How it works
Any waterproof glove is made up of several layers of material. It helps protecting your hand from cold outside as well as denying moisture getting inside. The upper class waterproof gloves will also be of a good use as protective gloves because it’s not easy even for automotive hazards to get through all these layers of material, often strengthened in order to keep the warmth inside and cold outside.
The more important feature of waterproof gloves is that it helps keeping moisture away from your hands not only by not letting the rain or snow get inside, but also by wicking away the moisture coming from your hands. That essentially means not letting your palms sweat and if they still do, absorb the moisture without getting wet.

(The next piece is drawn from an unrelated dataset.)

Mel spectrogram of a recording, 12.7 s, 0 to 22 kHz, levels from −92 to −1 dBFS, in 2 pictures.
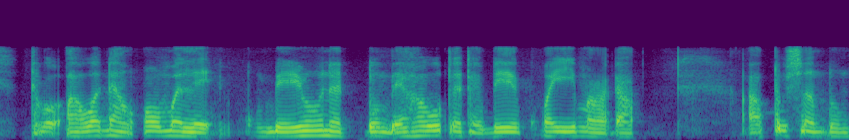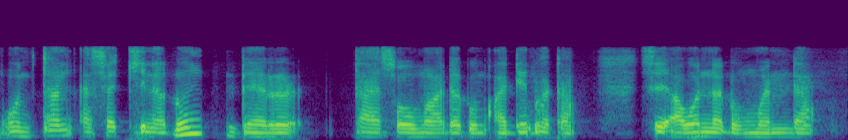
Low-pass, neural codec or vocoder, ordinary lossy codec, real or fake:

Another technique used in waterproof gloves is insulation. This layer doesn’t let the heat of your body (hands in this case) escape the glove, so that it keeps warm for longer periods. Good insulation will not make the inside warmer though, it’ll just save the heat that is already there. So, if your hands are cold, other layers will take care of them getting warm, and insulation will make them stay warm for as long as possible.
Other layers that play the part in keeping you warm and dry might be foam, jersey, fleece etc. Polyurethane is an important material for this topic, as every layer including lining might be made of polyurethane without a significant decrease in quality, although comfort might get a bit of a damage.
Types of Waterproof Work Gloves
Fleece Waterproof Work Gloves
Fleece gloves are one of the most common gloves for winter months when it’s cold outside. Fleece is a synthetic material that provides unrivaled warmth and is also very lightweight. The problem here is waterproofing: you sacrifice it a little bit in order to get good flexibility and coordination, so fleece gloves are not the best choice in this regard, although it’ll still keep you dry to some degree. This type of gloves is better for soft winters when it’s not very humid and cold, then they allow for a very good hand coordination as well as great freedom of hand movement.
Insulated Waterproof Work Gloves
We’ve talked about insulation previously, so you probably don’t need a long introduction there. Insulated gloves absorb your body heat and don’t let it escape the glove, so the best way to use such gloves is to ensure you get it on inside a warm room where your hands feel alright and only then go outside where it’s cold. Although this tip will be of no use if you get insulated gloves with additional layers for warmth. We also suggest you choose a breathable pair for your palms to stay dry for longer. Waterproofing is alright as well, most insulated gloves are water-resistant on the outside.
Leather Waterproof Work Gloves
Leather (pigskin, goatskin, deerskin, cowskin) is the best waterproof material on the list. If it’s coupled with good warmth-layers, you’ll get an almost unbreakable combination of warmth, waterproofing and hand protection. This will come at a big price though, because good leather is never cheap.
In order to choose a good pair of waterproof gloves, make sure you’re satisfied with all of the following criteria of a glove: material (it should be strong and water-resistant, also good when it’s breathable), insulation (choose the right balance between dexterity and the ability to keep your hands warm, it fully depends on the conditions you’re working in), comfort and fit (it’s clear without any further instructions: just make sure you’re feeling good wearing this pair of gloves, otherwise a full day of work might become a torture, and we don’t want that) and of course price.
We’ve created this list to help you choose the best waterproof work gloves on the market. It turned out to be a big research and we found out that some of the pairs should not be called waterproof at all, but we still managed to cherry pick the best you can get while staying unbiased. We hope that this will help you choose a good pair that will serve you for longer periods.